The Nazi regime in Ukraine is shown as a period of vast crimes against humanity: famine, holocaust, extermination, forced labor etc. It is also depicted as being opposed by partisans that “opened a second fighting line” on the occupied Nazi territory. History of Ukrainian nationalists’ organization (OUN) and Ukrainian insurgent army (UPA) is briefly presented as well. The task of the pupil is to compare and make his/her own opinion toward movement of oppression to Soviet and Nazi regimes in Ukraine during WWII [10].

The result of WWII is shown on the multiple layers. An accent is made on the post war Soviet deportation of indigenous groups from Crimea.


The article shows that there obviously is a link between each country’s experience and current political stance and the way Second World War history is taught in schools. German programs spotlight the inner functioning of National Socialism, and all countries which had been collaborating with Nazism see education as a precious tool to forge the minds in order to ensure that this won’t happen again. While holocaust appears as the main focus of French, German and Austrian school programs, the memory of the Second World War for the British and for Russians is a historically vital period, deeply bound to their identity. Russians typically can get offended when they see that the role of the Soviet Army is minimized in the way western countries’ World War II history. On the other hand polish students perceive its country as the biggest victim of World War II being attacked simultaneously by both German and Soviet army which effects are noticeable even these days. Similar approach is represented by Ukrainian education system, however it draws more attention to Great Patriotic War and chance for united and independent Ukrainian State during this period.

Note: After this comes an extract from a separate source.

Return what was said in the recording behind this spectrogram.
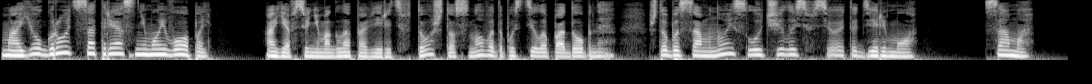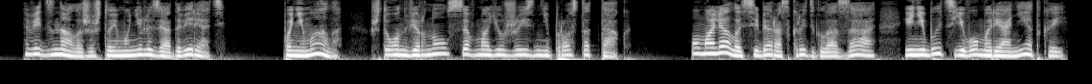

This overview on how the Second World War is taught in schools across Greater Europe gives a broader understanding on what happened to our continent between 1939 and 1945. The way each country is going to commemorate the 70th anniversary of the end of this war isn’t anything neutral – it is deeply bound to how people perceive themselves and the others and it has the powers both to bring people closer or to hurt people and generate negative reactions – let us bare this in mind.